Book Definition: Emphasizes rational thinking (as opposed to subjective emotion, motivation, or repressed conflicts) as the key to treating mental disorders.

History (Optional)

Cognitive Therapy is part of insight therapy and therefore involves thinking about one's motives according to outside influences. It developed with psycho-therapy and focuses on how you can better yourself even with outside problems affecting you.

In Your Own Words

  • Thinking and finding a rational explanation to why you do the way you do.
  • Therapy based on rational thinking; not a person's emotions.
  • Changing thoughts so you don't see things so negatively.
  • Therapy used to make a patient think about their problems in a reasonable way.
  • A form of psychotherapy using imagery, self-instruction, and related techniques to alter distorted attitudes and perceptions.

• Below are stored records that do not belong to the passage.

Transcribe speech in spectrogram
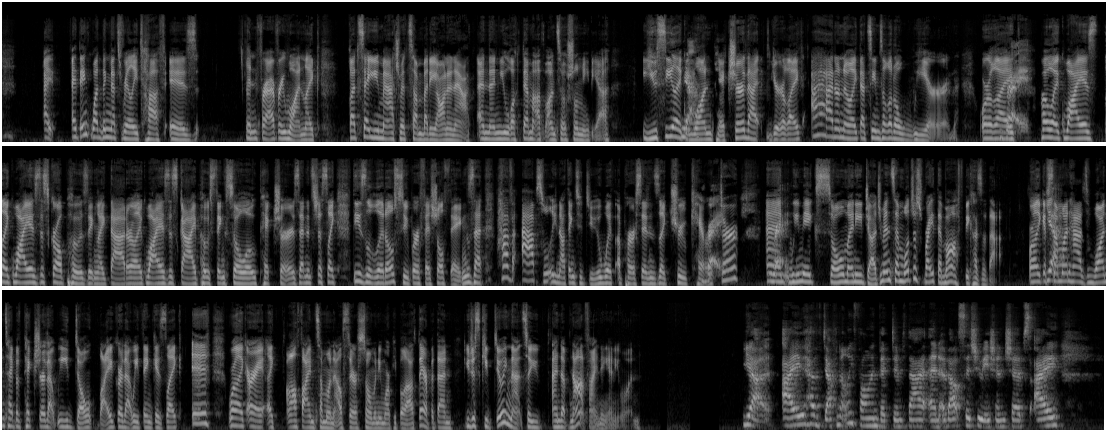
I, I think one thing that's really tough is, and for everyone, like let's say you match with somebody on an app and then you look them up on social media you see like Yeah. one picture that you're like, ah, I don't know, like that seems a little weird. Or like, right. oh, like why is like why is this girl posing like that? Or like why is this guy posting solo pictures? And it's just like these little superficial things that have absolutely nothing to do with a person's like true character. And Right. we make so many judgments and we'll just write them off because of that. Or like if Yeah. someone has one type of picture that we don't like or that we think is like, eh, we're like, all right, like I'll find someone else. There are so many more people out there. But then you just keep doing that. So you end up not finding anyone. Yeah, I have definitely fallen victim to that. And about situationships, I,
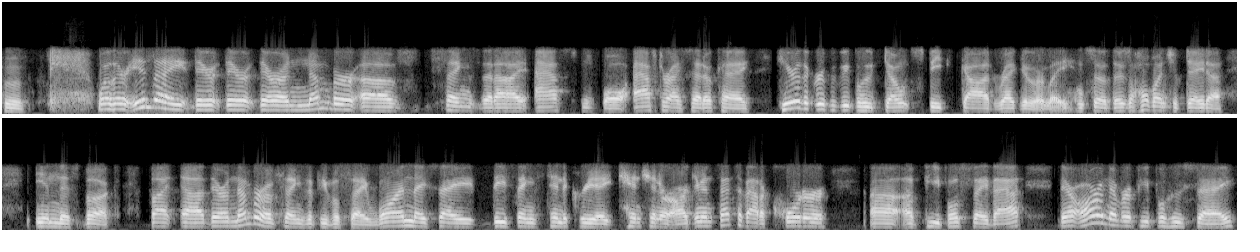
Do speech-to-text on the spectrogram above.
Hmm. Well, there is a there there there are a number of things that I asked people after I said, okay, here are the group of people who don't speak God regularly, and so there's a whole bunch of data in this book. But uh, there are a number of things that people say. One, they say these things tend to create tension or arguments. That's about a quarter uh, of people say that. There are a number of people who say,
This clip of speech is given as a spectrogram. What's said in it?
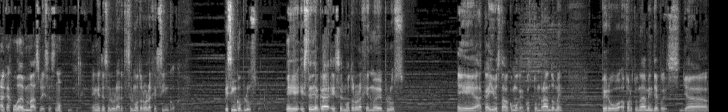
acá jugaba más veces, ¿no? En este celular. Este es el Motorola G5. G5 Plus. Eh, este de acá es el Motorola G9 Plus. Eh, acá yo estaba como que acostumbrándome. Pero afortunadamente, pues ya.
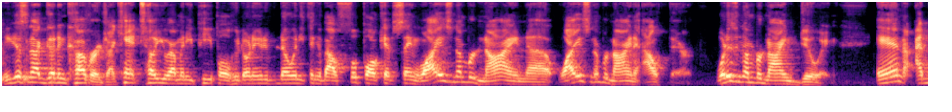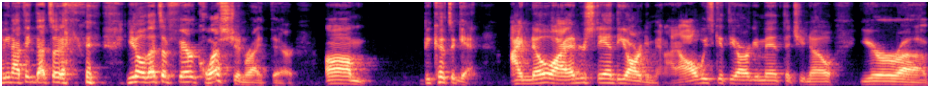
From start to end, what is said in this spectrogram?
he's just not good in coverage. I can't tell you how many people who don't even know anything about football kept saying, "Why is number nine? Uh, why is number nine out there? What is number nine doing?" And I mean, I think that's a, you know, that's a fair question right there. Um, because again, I know I understand the argument. I always get the argument that you know you're, uh,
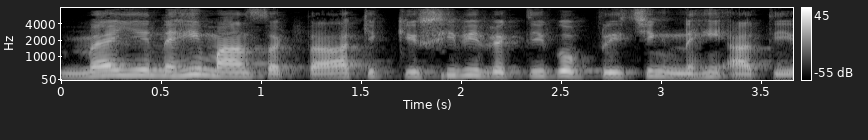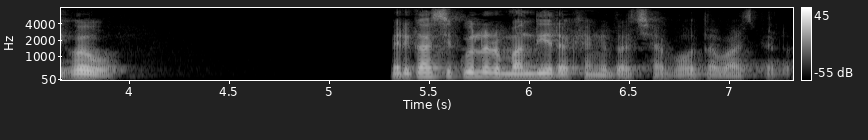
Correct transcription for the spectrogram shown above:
मैं ये नहीं मान सकता कि किसी भी व्यक्ति को प्रीचिंग नहीं आती हो। मेरे ख्याल से कूलर बंद ही रखेंगे तो अच्छा बहुत आवाज़ कर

  • Your best friend ignores you. Instead of thinking "Why does he hate me?", you try to think positive and think maybe he's just having a bad day.
  • Instead of thinking "if I fail this I wont do good and I'll drop out" you should think "if I do good on this test I can pass this class and have a good future."
  • Taking the SAT and getting a low score; instead of thinking how stupid you are, you should think that test-taking isn't for everyone and it doesn't mean you're not smart.

Additional Resources